For Carlson, the Ojibwe artist and scholar, the story of the Columbus-turned-McKinley statue is just an example of “recycled supremacy,” one that represents the version of history by the people who could afford to donate the funds for public monuments.
Carlson also said the statue’s representation of Columbus “in the act of discovering America” is inaccurate.
“You can have firsts, but you have to use the right language around them,” Carlson said. “We talk about discovery and discoverers and it’s like, ‘Nope, this place was already well occupied,’ ” she said.
“The discoverers were the first invaders.”
Unlike at the turn of the century, today’s Grant Park Advisory Council formed an Arts and Monument Review committee to review all of the park’s existing and proposed art — starting with the Columbus statue.
At the heart of today’s conversation is the idea the decision should be made with public input.
“I think that’s something that’s been missing in some of the conversations up ‘til now,” said Leslie Recht, one of the chairs of the committee. Because Grant Park is Chicago’s “town square,” it’s not just a neighborhood park, she added. It’s one people from all over visit.
As a part of that process, the committee members are looking at questions like: What is being memorialized? Who is being impacted negatively by the statute?

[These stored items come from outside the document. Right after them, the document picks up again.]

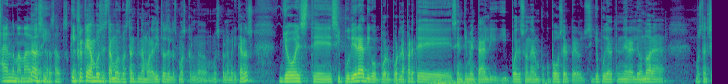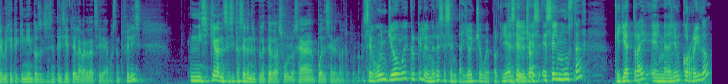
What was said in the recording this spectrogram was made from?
ando mamado No, con sí. los autos Y clásicos. creo que ambos estamos bastante enamoraditos de los Muscle, ¿no? Muscle americanos. Yo, este, si pudiera, digo, por, por la parte sentimental y, y puede sonar un poco poser, pero si yo pudiera tener a Leonora Mustang Shelby GT500 del 67, la verdad sería bastante feliz. Ni siquiera necesita ser en el plateado azul, o sea, puede ser en otro color. Según yo, güey, creo que Leonor es 68, güey. Porque ya es el, ¿68? es, es el Mustang que ya trae el medallón corrido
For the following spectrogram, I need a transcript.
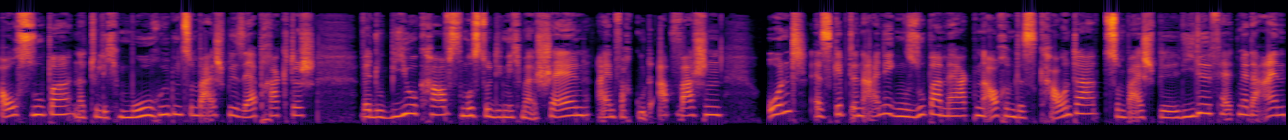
auch super. Natürlich Mohrrüben zum Beispiel, sehr praktisch. Wenn du Bio kaufst, musst du die nicht mal schälen, einfach gut abwaschen und es gibt in einigen Supermärkten, auch im Discounter, zum Beispiel Lidl fällt mir da ein,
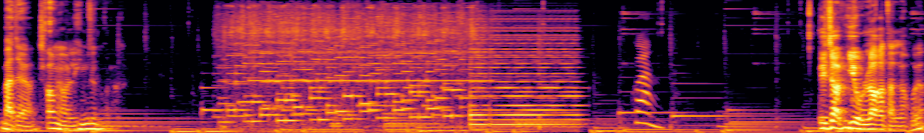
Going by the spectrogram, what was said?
맞아요. 처음에 원래 힘든 거라. 꽝. 의자 위에 올라가 달라고요?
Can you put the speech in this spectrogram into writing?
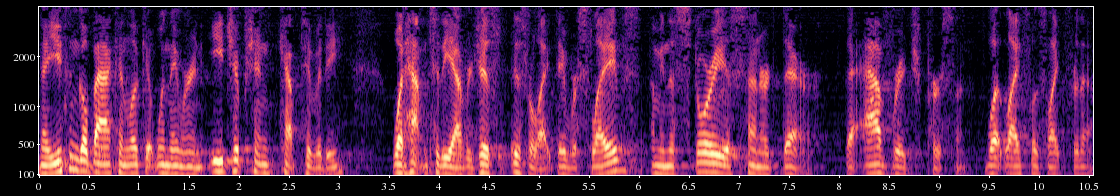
Now you can go back and look at when they were in Egyptian captivity, what happened to the average Israelite. They were slaves. I mean, the story is centered there. The average person, what life was like for them.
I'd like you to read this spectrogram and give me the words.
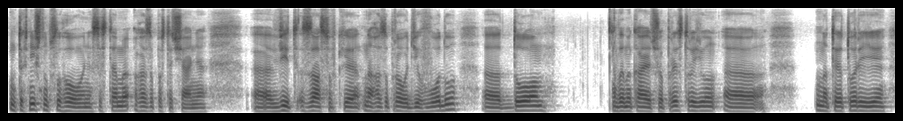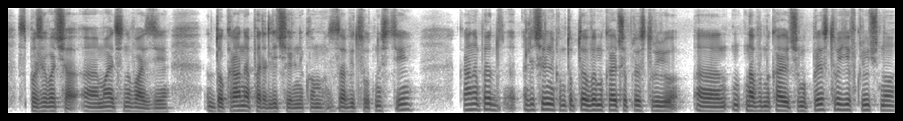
технічне обслуговування системи газопостачання е, від засувки на газопроводі в воду е, до вимикаючого пристрою е, на території споживача. Мається на увазі до крана перед лічильником за відсутності крана перед лічильником, тобто вимикаючого пристрою, на вимикаючому пристрої, включно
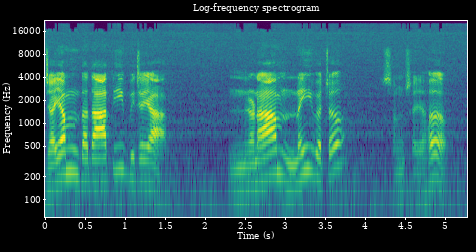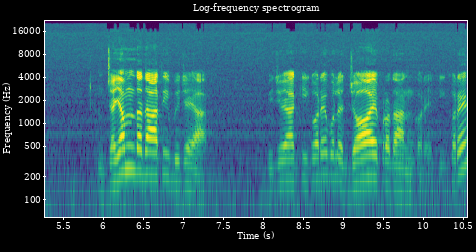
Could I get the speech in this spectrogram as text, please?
জয়ম দদাতি বিজয়া, নৃণাম নৈবচ সংশয়। জয়ম দদাতি বিজয়া বিজয়া কি করে বলে? জয় প্রদান করে। কি করে?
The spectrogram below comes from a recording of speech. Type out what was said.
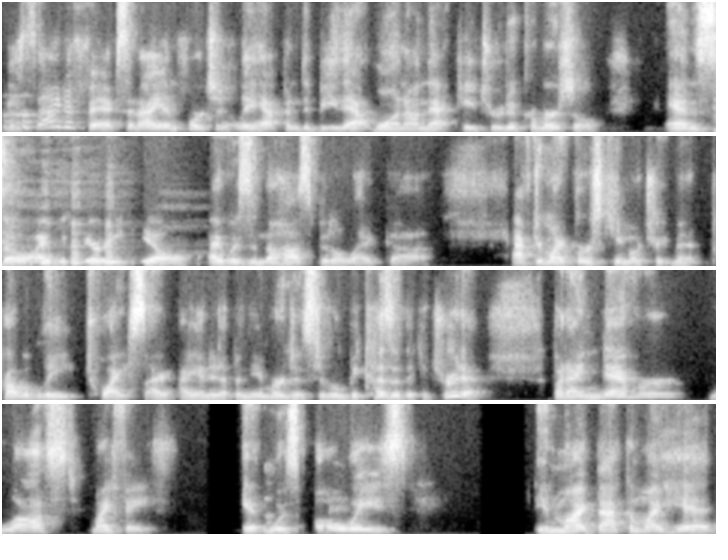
these side effects. And I unfortunately happened to be that one on that Keytruda commercial. And so I was very ill. I was in the hospital like uh, after my first chemo treatment, probably twice. I, I ended up in the emergency room because of the Keytruda, but I never lost my faith. It was always in my back of my head,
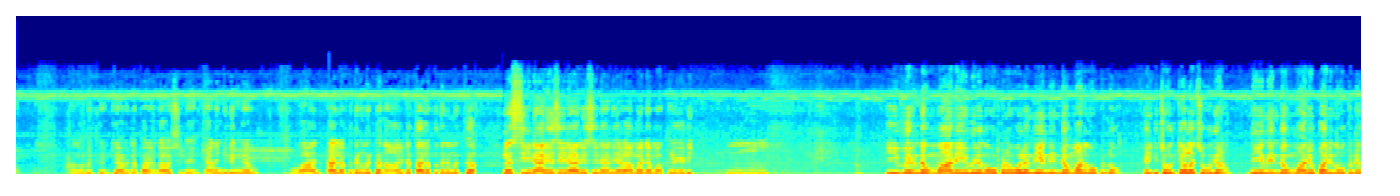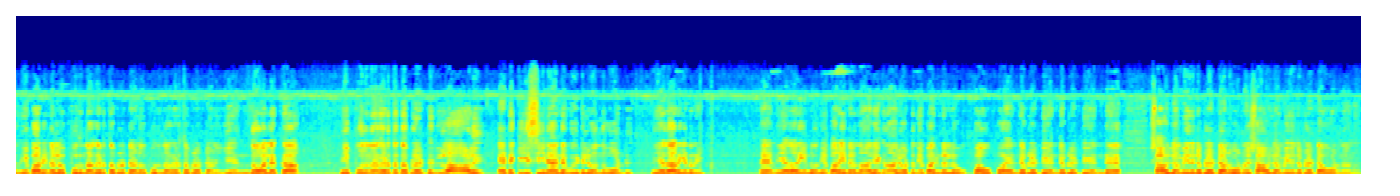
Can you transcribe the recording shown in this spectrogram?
അതുകൊണ്ട് ഇപ്പം എനിക്ക് അവരിനെ പറയേണ്ട ആവശ്യമില്ല. എനിക്കാണെങ്കിൽ ഇങ്ങനെ അതിന്റെ തലപ്പത്തിങ്ങനെ നിൽക്കുക നാവിന്റെ തലപ്പത്തേക്ക് നിൽക്കുക. അല്ല സിനാനി സിനാനി സിനാനി എളാമ്മന്റെ മക്കളെ. ഇവരുടെ ഉമ്മാനെ ഇവർ നോക്കണ പോലെ നീ നിന്റെ ഉമ്മാനെ നോക്കണ്ടോ? എനിക്ക് ചോദിക്കാനുള്ള ചോദ്യമാണ്. നീ നിന്റെ ഉമ്മാനും ഉപ്പാനും നോക്കണ്ടോ? നീ പറയണ്ടല്ലോ പുതുനഗരത്തെ ബ്ലഡാണ് പുതുനഗരത്തെ ബ്ലഡാണ് എന്തോ അല്ലക്ക നീ പുതുനഗരത്തെ ബ്ലഡിലുള്ള ആൾ ഇടയ്ക്ക് ഈ സിനാന്റെ വീട്ടിൽ വന്നു പോകുന്നുണ്ട് നീ അത് അറിയണ്ടേ? ഏ നീ അത് അറിയണ്ടോ? നീ പറയണ്ടോ നാലേക്ക് നാല് വട്ടം നീ പറയണ്ടല്ലോ ഉപ്പ ഉപ്പ എന്റെ ബ്ലഡ് എന്റെ ബ്ലഡ് എന്റെ ഷാവുൽ അമീദിന്റെ ബ്ലഡാണ് ഓടുന്നത് ഷാവുൽ അമീദിന്റെ ബ്ലഡാണ് ഓടുന്നതെന്ന്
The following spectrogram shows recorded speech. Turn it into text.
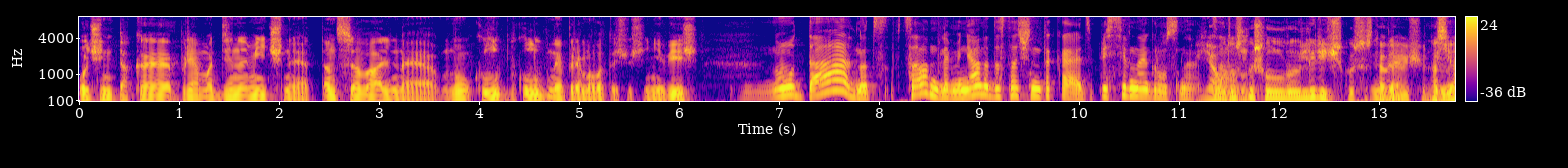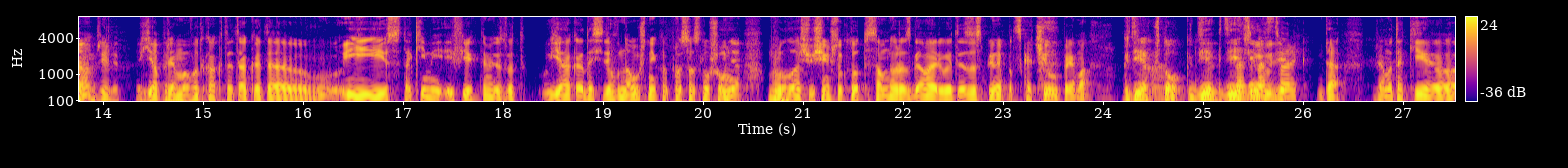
Очень такая прямо динамичная, танцевальная, ну, клуб, клубная прямо вот ощущение вещь. Ну да, но в целом для меня она достаточно такая депрессивная, грустная. Я вот услышал лирическую составляющую, Да. на Я- самом деле. Я прямо вот как-то так это... И с такими эффектами... Вот я когда сидел в наушниках, просто слушал, у меня было ощущение, что кто-то со мной разговаривает из-за спины, подскочил прямо. Где, что, где, где Даже эти люди? настолько? Да, прямо такие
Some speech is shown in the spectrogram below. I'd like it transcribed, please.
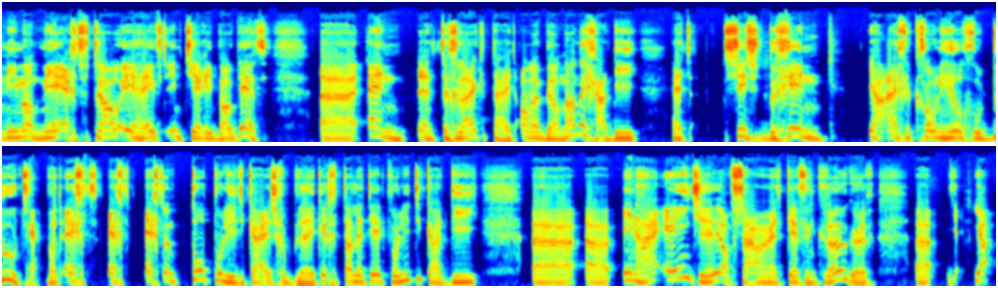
niemand meer echt vertrouwen heeft in Thierry Baudet. Uh, en, en, tegelijkertijd Annabel Nanninga, die het sinds het begin ja, eigenlijk gewoon heel goed doet. Ja. Wat echt, echt, echt een toppolitica is gebleken. Getalenteerd politica die uh, uh, in haar eentje, of samen met Kevin Kreuger... ja,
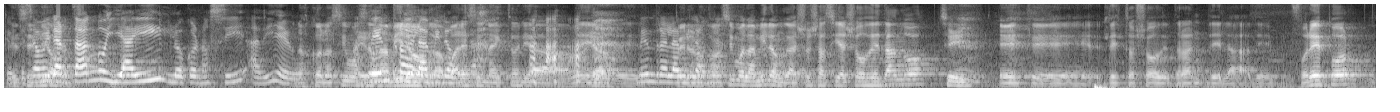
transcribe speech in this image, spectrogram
que empezó a bailar tango y ahí lo conocí a Diego. Nos conocimos en la milonga, la parece una historia media de, Dentro de la Pero nos conocimos en la milonga, yo ya hacía shows de tango, sí. este, de estos shows de, de, la, de Foresport,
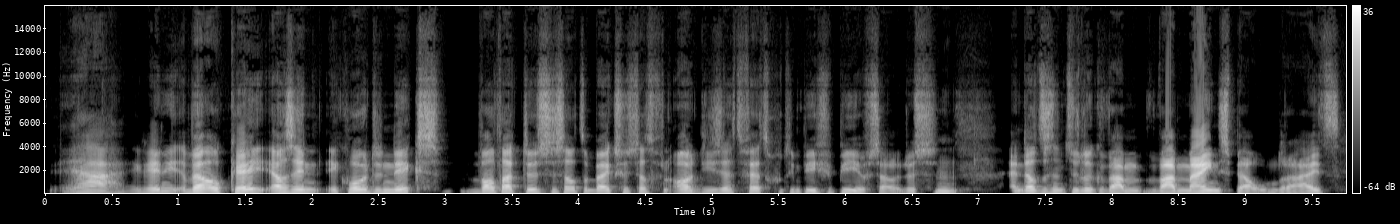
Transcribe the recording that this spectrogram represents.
ja, ik weet niet. Wel oké. Als in, ik hoorde niks wat daartussen zat. Waarbij ik zoiets had van, oh, die echt vet goed in PvP of zo. Dus, Hm. En dat is natuurlijk waar, waar mijn spel om draait.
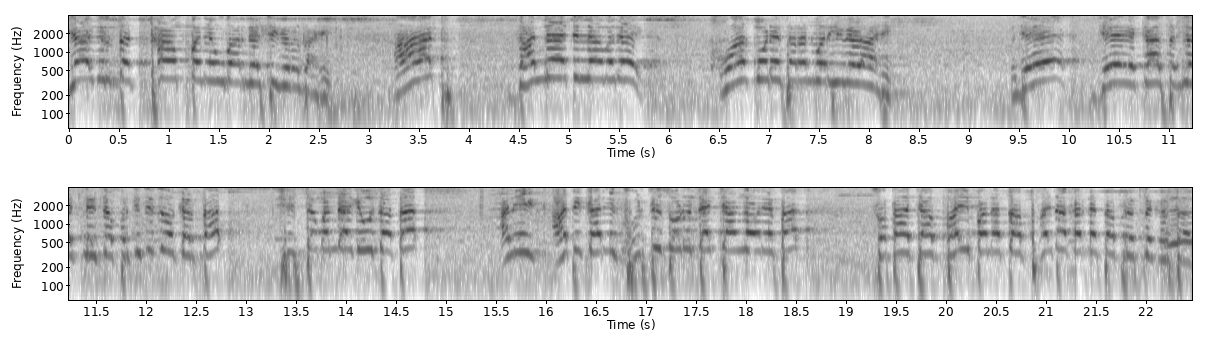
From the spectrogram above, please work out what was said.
या विरुद्ध ठामपणे उभारण्याची गरज आहे. आज जालना जिल्ह्यामध्ये वाघमोडे सरांवर ही वेळ आहे. म्हणजे जे एका संघटनेचं प्रतिनिधित्व करतात शिष्टमंडळ घेऊन जातात आणि अधिकारी खुर्ची सोडून त्यांच्या अंगावर येतात स्वतःच्या बाईपणाचा फायदा करण्याचा प्रयत्न करतात.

What history would be lost if you take it down?
And this time around, the committee is asking for feedback from Chicagoans, via a public Zoom hearing on Sept. 8. There will also be a few weeks where the public can submit written comments.
But Carlson worries that even with public input, many Chicagoans may miss a larger point — that the narrative so many are fighting over wasn’t even true to begin with.
“The city has not addressed the truth of how Chicago is established on stolen land. … Until that happens … it’s just window dressing.”
Carlson would say the people who have been most harmed by the city’s choices should have the strongest voice in the decision-making process about Columbus, and in the future production of public art.
“When people fantasize and make their laundry list of people that they want to put on a pedestal in Chicago, I really push back against that,” Carlson said. “Let’s think about Indigenous presence and let’s think about Indigenous agency. … Representation matters, but not just what is being produced, but who is producing it and who has agency.”